* _WORK TASK_
Copy out exactly, and only, the lines from the one containing "spectrogram input, transcript output" through the end of the entries. No pictures.

* _RECORD SET_
-- Opening Marker --
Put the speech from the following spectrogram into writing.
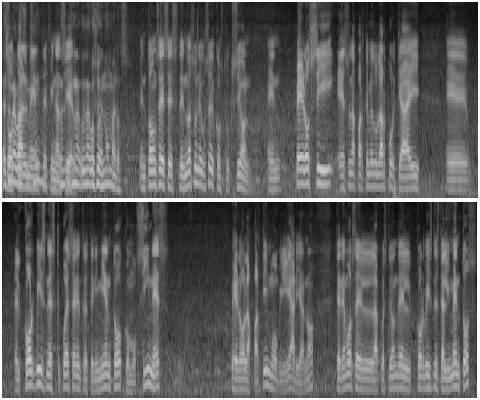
Es totalmente un negocio, financiero. Es un, negocio de números. Entonces, este, no es un negocio de construcción, en, pero sí es una parte medular porque hay eh, el core business que puede ser entretenimiento, como cines, pero la parte inmobiliaria, ¿no? Tenemos la cuestión del core business de alimentos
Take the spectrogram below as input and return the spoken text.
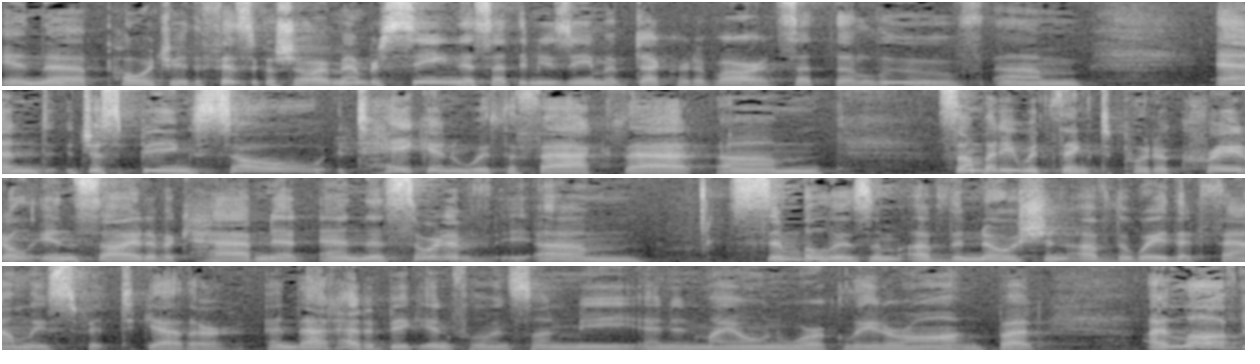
in the Poetry of the Physical show. I remember seeing this at the Museum of Decorative Arts at the Louvre, um, and just being so taken with the fact that. Um, somebody would think to put a cradle inside of a cabinet, and the sort of um, symbolism of the notion of the way that families fit together. And that had a big influence on me and in my own work later on. But I loved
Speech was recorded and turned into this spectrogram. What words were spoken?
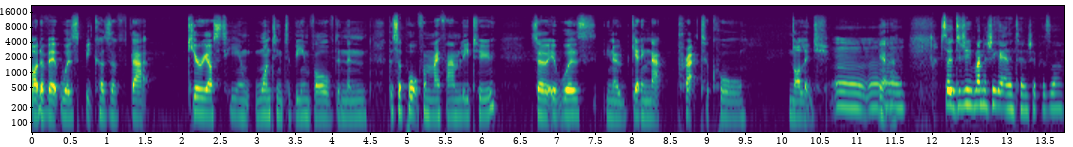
lot of it was because of that curiosity and wanting to be involved and then the support from my family too. So it was you know getting that practical knowledge mm, mm, yeah mm. So did you manage to get an internship as well?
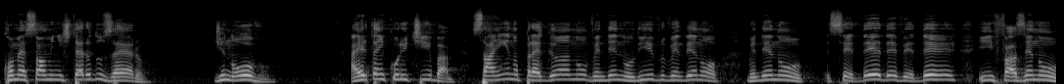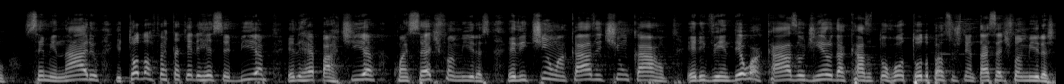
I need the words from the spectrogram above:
começar o ministério do zero. De novo. Aí ele está em Curitiba, saindo, pregando, vendendo livro, vendendo vendendo CD, DVD e fazendo seminário, e toda oferta que ele recebia, ele repartia com as sete famílias. Ele tinha uma casa e tinha um carro. Ele vendeu a casa, o dinheiro da casa torrou todo para sustentar as sete famílias.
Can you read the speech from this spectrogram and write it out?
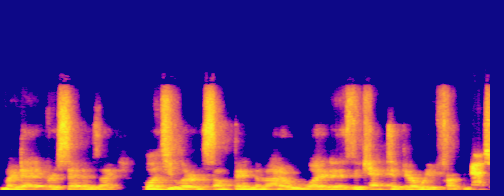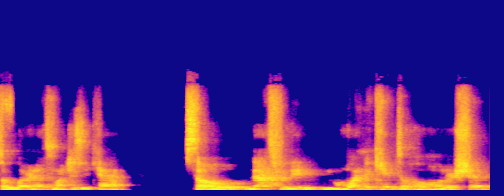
my dad ever said is like, once you learn something, no matter what it is, they can't take it away from you. So learn as much as you can. So that's really when it came to homeownership.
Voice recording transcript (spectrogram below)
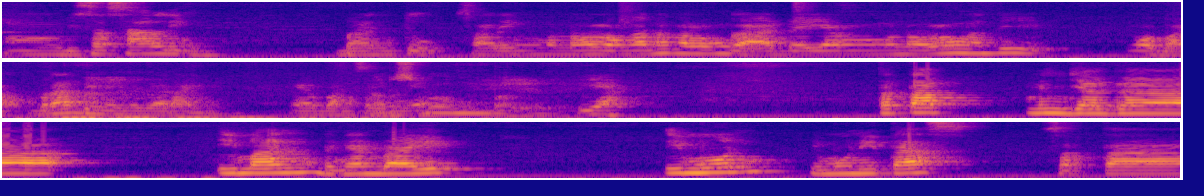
mm, bisa saling bantu, saling menolong karena kalau nggak ada yang menolong nanti wah berat ini negara ini ya bangsa harus ini. ya. Iya. Tetap menjaga iman dengan baik, imun, imunitas, serta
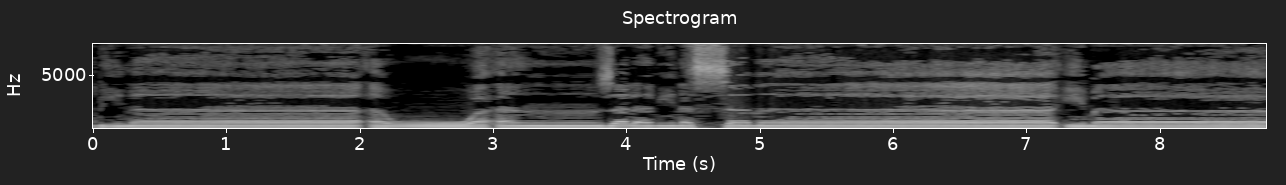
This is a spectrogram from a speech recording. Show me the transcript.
بناء وأنزل من السماء ماء.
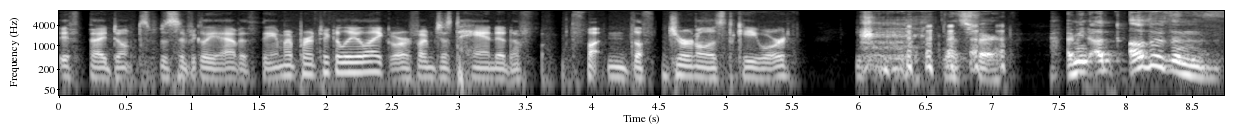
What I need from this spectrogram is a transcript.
if I don't specifically have a theme I particularly like, or if I'm just handed a f- f- the journalist keyword. That's fair. I mean, other than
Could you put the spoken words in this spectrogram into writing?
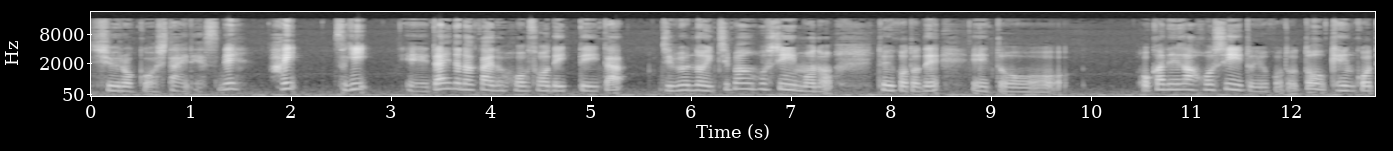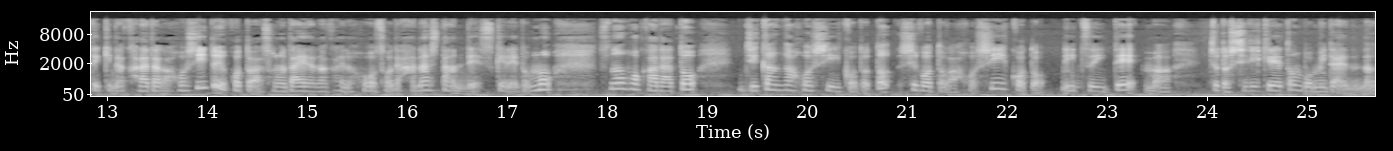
収録をしたいですね。はい、次、えー、第7回の放送で言っていた自分の一番欲しいものということで、えっ、ー、と、お金が欲しいということと健康的な体が欲しいということはその第7回の放送で話したんですけれどもその他だと時間が欲しいことと仕事が欲しいことについてまあちょっと尻切れトンボみたいな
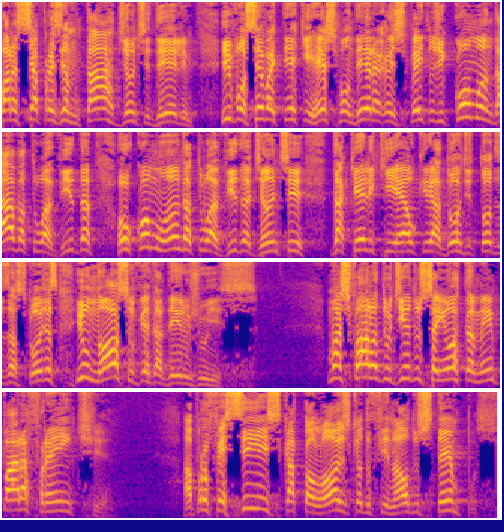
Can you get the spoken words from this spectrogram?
para se apresentar diante dele, e você vai ter que responder a respeito de como andava a tua vida, ou como anda a tua vida diante daquele que é o Criador de todas as coisas e o nosso verdadeiro juiz. Mas fala do dia do Senhor também para frente, a profecia escatológica do final dos tempos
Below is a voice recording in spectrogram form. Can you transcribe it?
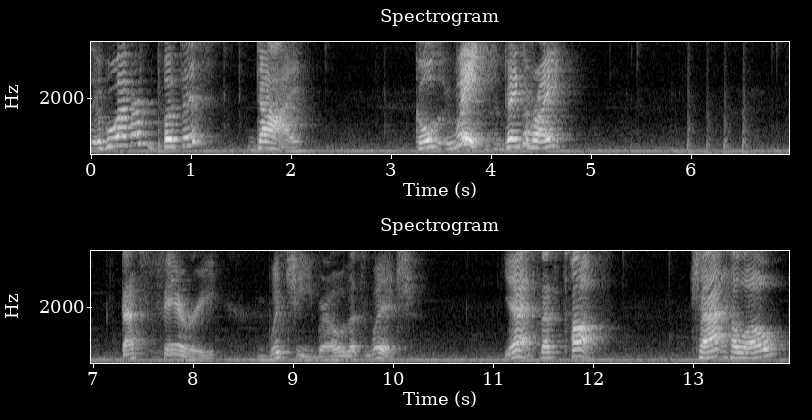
Whoever put this, die. Gold. Wait, bank of right. That's fairy. Witchy, bro. That's witch. Yes, that's tough. Chat, hello.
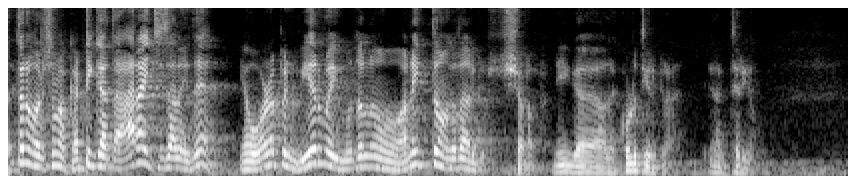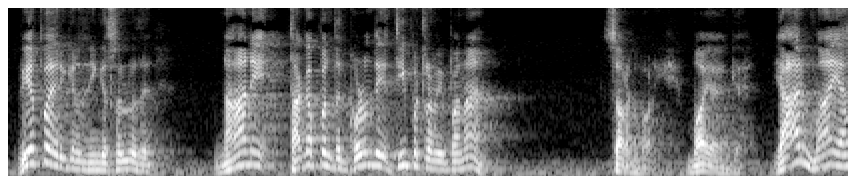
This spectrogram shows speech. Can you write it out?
எத்தனை வருஷமாக கட்டிக்காத்த ஆராய்ச்சி சாலை இது? என் உழைப்பின் வியர்வை முதலும் அனைத்தும் அங்கே தான் இருக்குது ஷடப் நீங்கள் அதை கொளுத்தியிருக்கிற எனக்கு தெரியும். வியப்பாக இருக்கிறது நீங்கள் சொல்வது. நானே தகப்பன் தன் குழந்தையை தீப்பற்ற வைப்பானா? சாரங்கபாணி மாயா இங்கே யார் மாயா?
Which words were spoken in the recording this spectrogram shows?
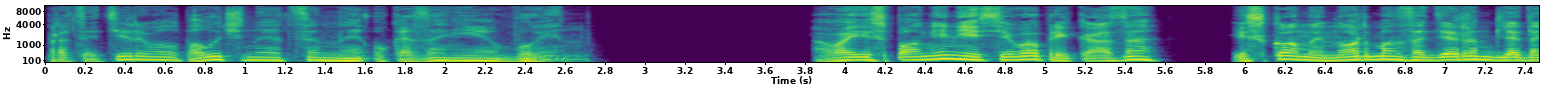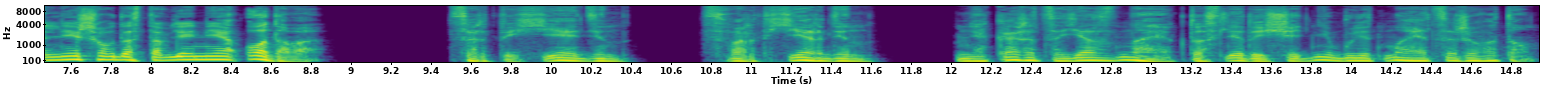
процитировал полученное ценное указание воин. «Во исполнение сего приказа искомый Норман задержан для дальнейшего доставления Одова. Сартыхедин, Свартхердин. Мне кажется, я знаю, кто следующие дни будет маяться животом.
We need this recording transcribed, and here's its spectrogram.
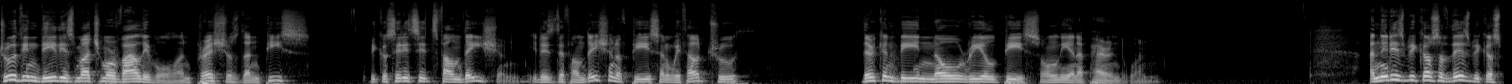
Truth indeed is much more valuable and precious than peace because it is its foundation. It is the foundation of peace, and without truth, there can be no real peace, only an apparent one. And it is because of this, because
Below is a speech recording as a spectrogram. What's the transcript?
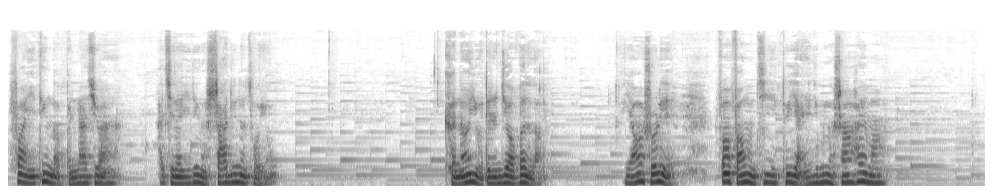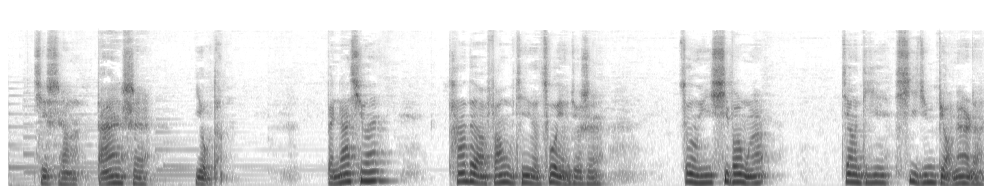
放一定的苯扎溴胺还起到一定的杀菌的作用。可能有的人就要问了：眼药水里放防腐剂对眼睛就没有伤害吗？其实啊，答案是有的。苯扎溴胺它的防腐剂的作用就是。作用于细胞膜，降低细菌表面的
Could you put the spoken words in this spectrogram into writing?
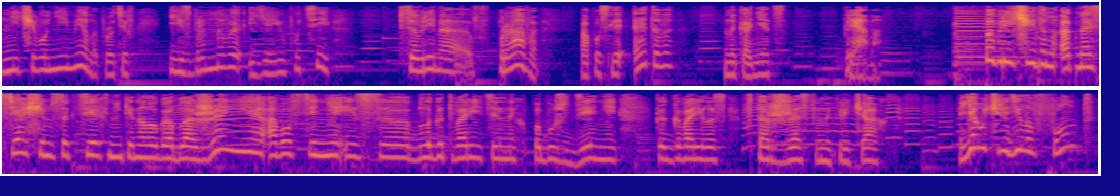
ничего не имела против избранного ею пути. Все время вправо, а после этого, наконец, прямо. По причинам, относящимся к технике налогообложения, а вовсе не из э, благотворительных побуждений, как говорилось в торжественных речах, я учредила фонд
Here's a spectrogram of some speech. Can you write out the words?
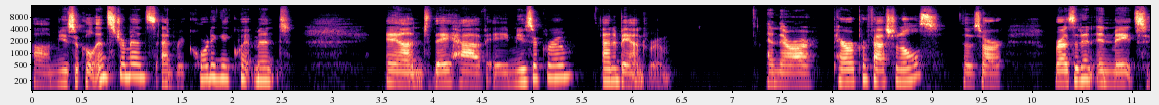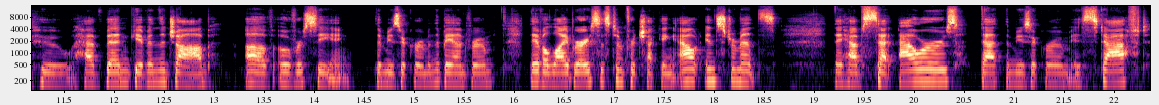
uh, musical instruments and recording equipment. And they have a music room and a band room. And there are paraprofessionals, those are resident inmates who have been given the job of overseeing the music room and the band room. They have a library system for checking out instruments. They have set hours that the music room is staffed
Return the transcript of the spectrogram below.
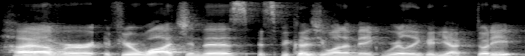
However, if you're watching this, it's because you wanna make really good yakitori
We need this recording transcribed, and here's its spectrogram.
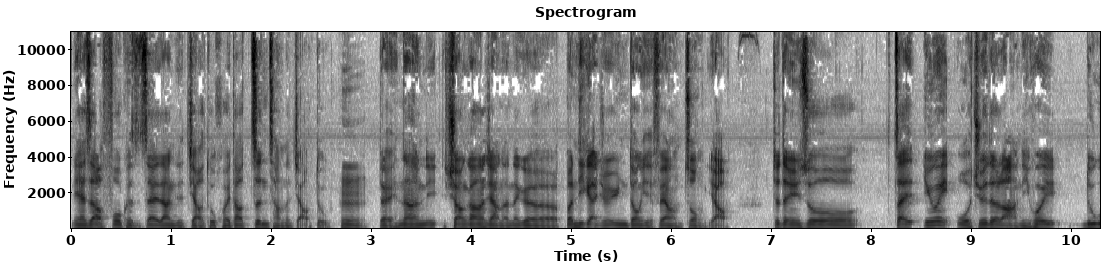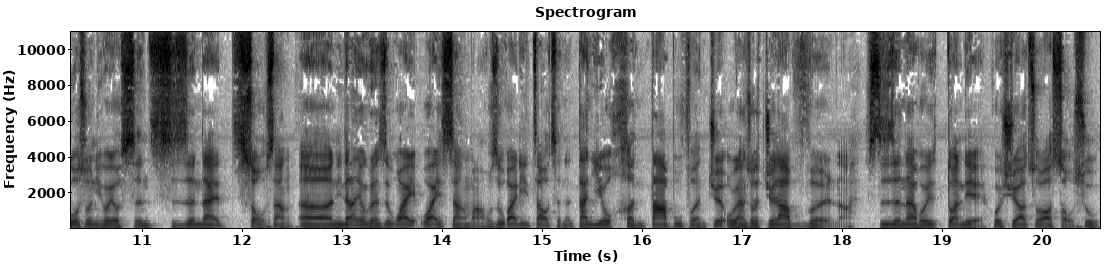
你还是要 focus 在让你的角度回到正常的角度，嗯，对。那你像刚刚讲的那个本体感觉运动也非常重要，就等于说在，因为我觉得啦，你会如果说你会有十十字韧带受伤，呃，你当然有可能是外外伤嘛，或是外力造成的，但也有很大部分，绝我跟你说，绝大部分人啊，十字韧带会断裂，会需要做到手术，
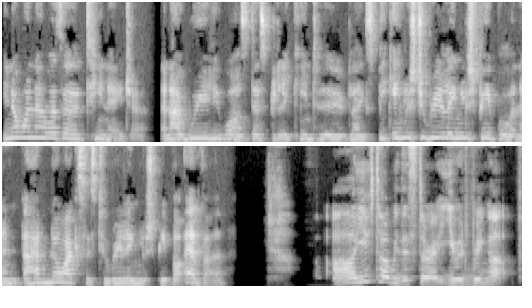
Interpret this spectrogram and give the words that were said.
You know, when I was a teenager, and I really was desperately keen to like speak English to real English people, and I had no access to real English people ever. Oh, you've told me this story. You would ring up.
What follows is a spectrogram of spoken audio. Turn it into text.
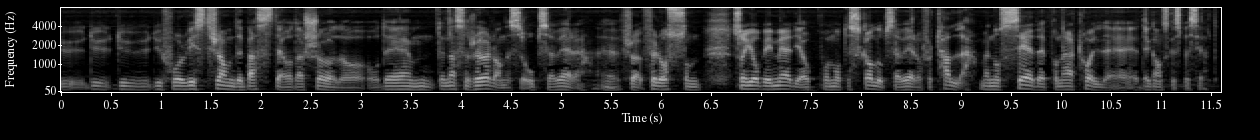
Du, du, du, du får vist fram det beste av deg sjøl, og det, det, er nesten rørende å observere. For oss som, som, jobber i media og på en måte skal observere og fortelle. Men å se det på nært hold, det, det er ganske spesielt.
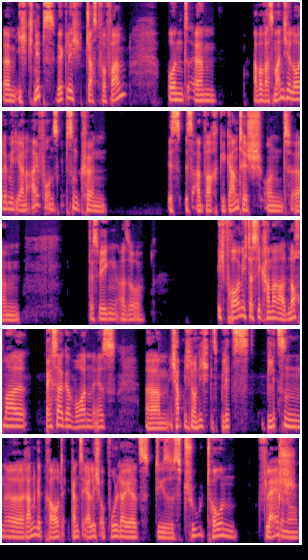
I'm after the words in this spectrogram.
Ähm, ich knips wirklich just for fun. Und ähm, aber was manche Leute mit ihren iPhones gipsen können, ist, ist einfach gigantisch und ähm, deswegen, also ich freue mich, dass die Kamera nochmal besser geworden ist. Ähm, ich habe mich noch nicht ins Blitz, Blitzen äh, rangetraut, ganz ehrlich, obwohl da jetzt dieses True Tone Flash genau.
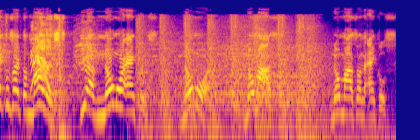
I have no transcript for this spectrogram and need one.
Ankles are demolished. You have no more ankles. No more. No mas. No mas on the ankles.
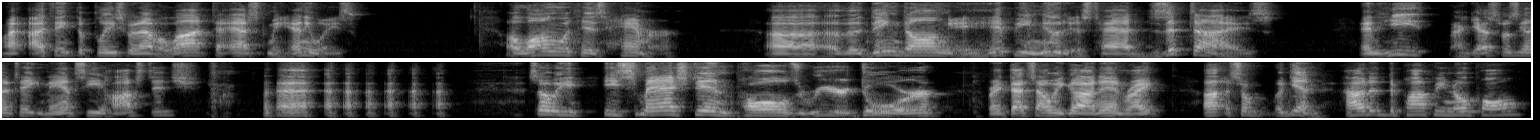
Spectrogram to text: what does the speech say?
I, I think the police would have a lot to ask me. Anyways, along with his hammer, uh, the ding dong hippie nudist had zip ties, and he, I guess, was going to take Nancy hostage. so he he smashed in Paul's rear door. Right, that's how he got in. Right. Uh, so again, how did DePapi know Paul?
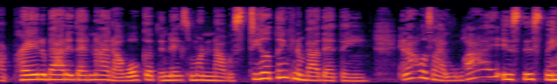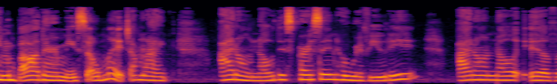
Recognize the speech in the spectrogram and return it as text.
I prayed about it that night. I woke up the next morning. I was still thinking about that thing. And I was like, why is this thing bothering me so much? I'm like, I don't know this person who reviewed it. I don't know if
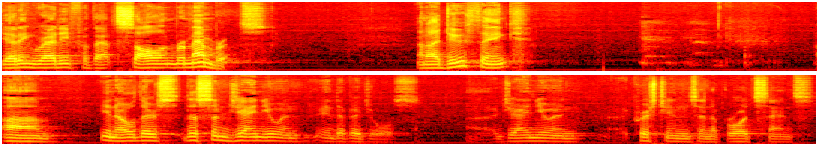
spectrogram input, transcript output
getting ready for that solemn remembrance. And I do think, um, you know, there's, there's some genuine individuals, uh, genuine Christians in a broad sense,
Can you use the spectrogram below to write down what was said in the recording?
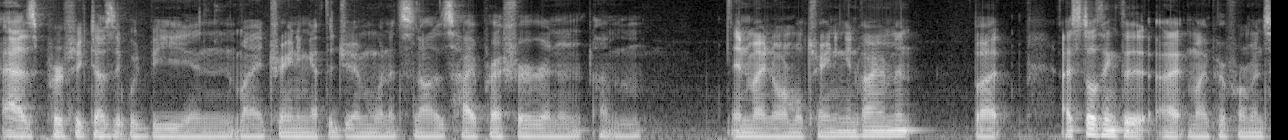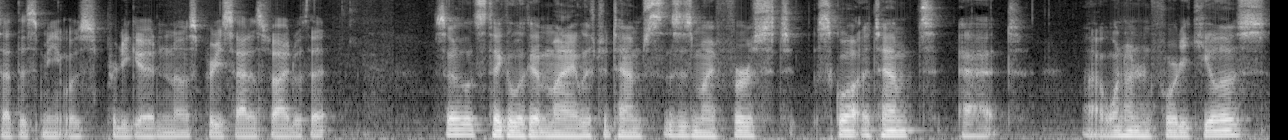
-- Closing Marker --
* _RESULT FOR THIS EXERCISE_
spectrogram input, transcript output
getting ready for that solemn remembrance. And I do think, um, you know, there's, there's some genuine individuals, uh, genuine Christians in a broad sense,
Can you use the spectrogram below to write down what was said in the recording?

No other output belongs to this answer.